[Opening EXERCISE MATERIAL section]

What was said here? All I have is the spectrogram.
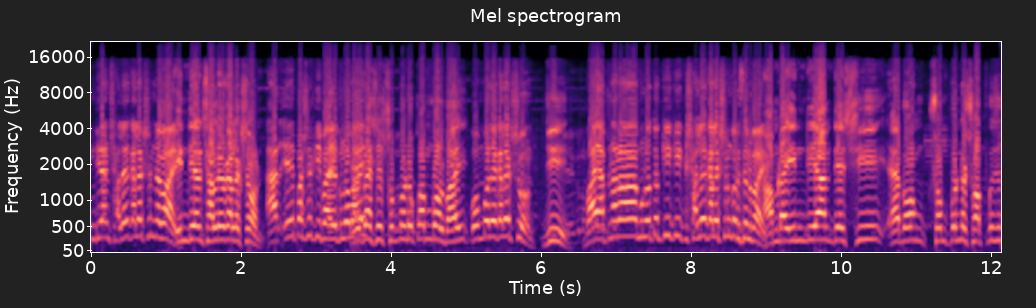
ইন্ডিয়ান শালের কালেকশন না ভাই? ইন্ডিয়ান শালের কালেকশন আর এই পাশে কি ভাই এগুলো ভাই? এই পাশে সম্পূর্ণ কম্বল ভাই। কম্বলের কালেকশন জি। ভাই আপনারা মূলত কি কি শালের কালেকশন করেছেন ভাই? আমরা ইন্ডিয়ান দেশি এবং সম্পূর্ণ সবকিছু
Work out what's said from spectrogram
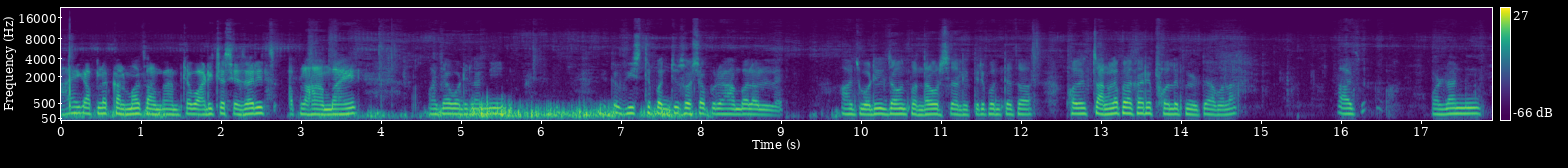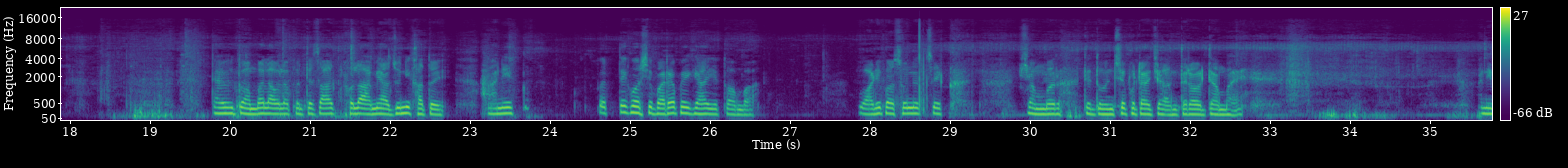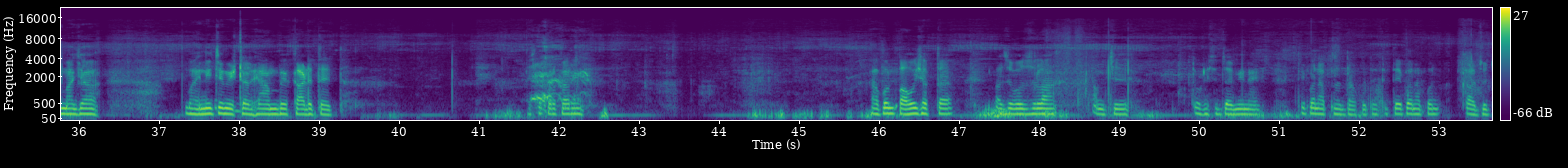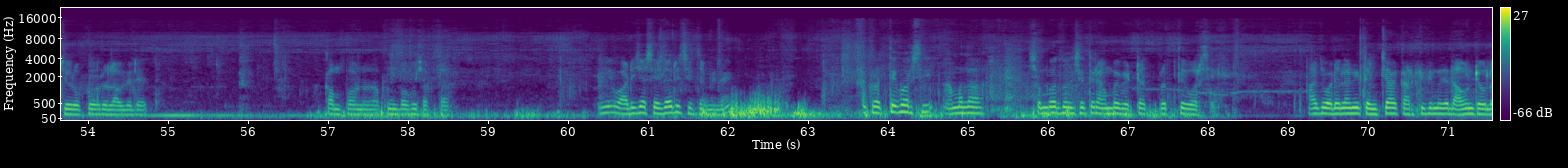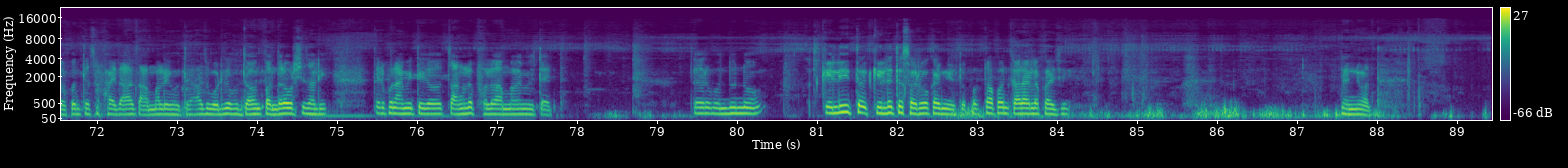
हा एक आपला कलमाचा आंबा आहे. आमच्या वाडीच्या शेजारीच आपला हा आंबा आहे. माझ्या वडिलांनी एक वीस ते पंचवीस वर्षापूर्वी हा आंबा लावलेला आहे. आज वडील जाऊन पंधरा वर्ष झाली तरी पण त्याचा फळ चांगल्या प्रकारे फळ मिळतं आम्हाला. आज वडिलांनी त्यावेळी तो आंबा लावला पण त्याचा आज फळं आम्ही अजूनही खातो आहे आणि प्रत्येक वर्षी बऱ्यापैकी हा येतो आंबा. वाडीपासूनच एक शंभर ते दोनशे फुटाच्या अंतरावरती आंबा आहे. आणि माझ्या बहिणीचे मिस्टर हे आंबे काढत आहेत. अशा प्रकारे आपण पाहू शकता आजूबाजूला आमचे थोडीशी जमीन आहे. ते पण आपण दाखवतो तिथे पण आपण काजूची रोपं लावलेले आहेत. कंपाऊंडवर आपण बघू शकता. ही वाडीच्या शेजारीच ही जमीन आहे. प्रत्येक वर्षी आम्हाला शंभर दोनशे तरी आंबे भेटतात प्रत्येक वर्षी. आज वडिलांनी त्यांच्या कारकिर्दीमध्ये लावून ठेवलं पण त्याचा फायदा आज आम्हालाही होतो आहे आज वडील जाऊन पंधरा वर्ष झाली तरी पण आम्ही त्याच्यावर चांगलं फळं आम्हाला मिळत आहेत. तर बंधूंनो केली तर केलं तर सर्व काही मिळतं. फक्त आपण करायला पाहिजे. धन्यवाद.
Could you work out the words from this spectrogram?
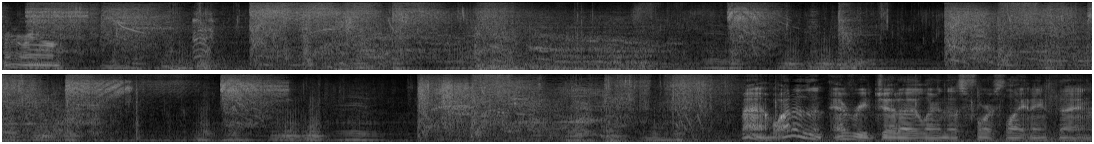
Turn around. Doesn't every Jedi learn this Force Lightning thing?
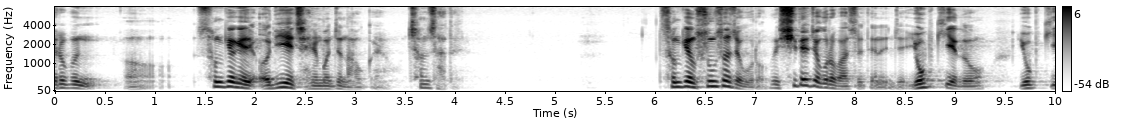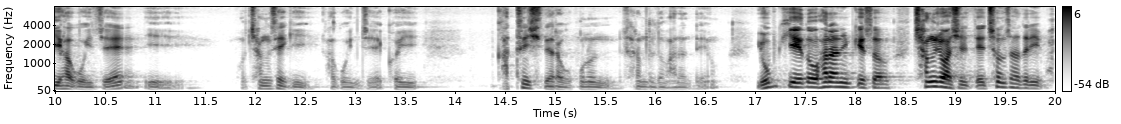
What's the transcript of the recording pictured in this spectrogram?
여러분 어, 성경에 어디에 제일 먼저 나올까요? 천사들. 성경 순서적으로 시대적으로 봤을 때는 이제 욥기에도 욥기하고 이제 이뭐 창세기하고 이제 거의 같은 시대라고 보는 사람들도 많은데요. 욥기에도 하나님께서 창조하실 때 천사들이 막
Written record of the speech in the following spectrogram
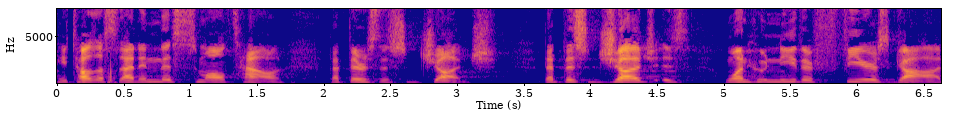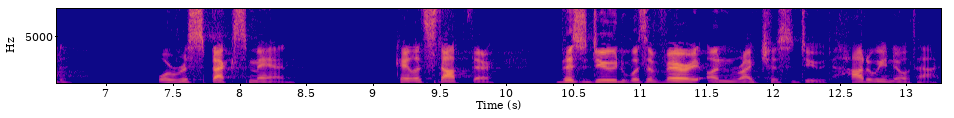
He tells us that in this small town, that there's this judge, that this judge is one who neither fears God or respects man. Okay, let's stop there. This dude was a very unrighteous dude. How do we know that?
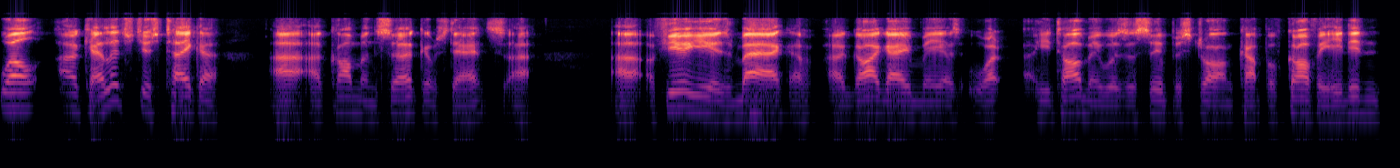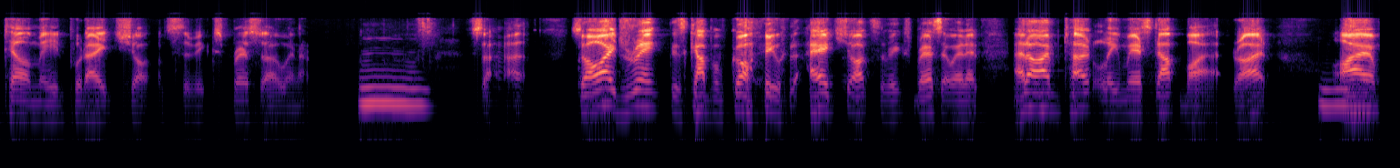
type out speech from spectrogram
Well, okay, let's just take a, a, a common circumstance. Uh, uh, a few years back, a, a guy gave me a, what he told me was a super strong cup of coffee. He didn't tell me he'd put eight shots of espresso in it. Mm. So, uh, so I drink this cup of coffee with eight shots of espresso in it, and I'm totally messed up by it. Right? Mm. I am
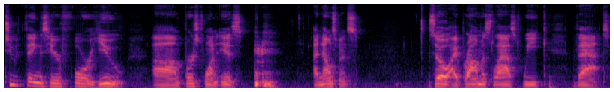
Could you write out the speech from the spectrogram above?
two things here for you. Um, first one is announcements. So I promised last week that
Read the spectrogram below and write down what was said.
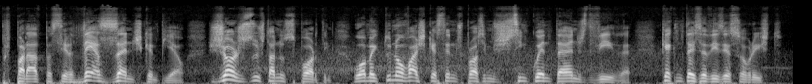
preparado para ser 10 anos campeão. Jorge Jesus está no Sporting, o homem que tu não vais esquecer nos próximos 50 anos de vida. O que é que me tens a dizer sobre isto?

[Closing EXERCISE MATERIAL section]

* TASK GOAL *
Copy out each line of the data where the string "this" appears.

* EXERCISE OUTPUT *
Could you work out the words from this spectrogram?
Turn around. Doesn't every Jedi learn this Force Lightning thing?
What's the transcript of the recording pictured in this spectrogram?
He tells us that in this small town, that there's this judge, that this judge is one who neither fears God or respects man. Okay, let's stop there. This dude was a very unrighteous dude. How do we know that?
Well, okay, let's just take a, a, a common circumstance. Uh, uh, a few years back, a, a guy gave me a, what he told me was a super strong cup of coffee. He didn't tell me he'd put eight shots of espresso in it. Mm. So, uh, so I drink this cup of coffee with eight shots of espresso in it, and I'm totally messed up by it. Right? Mm. I am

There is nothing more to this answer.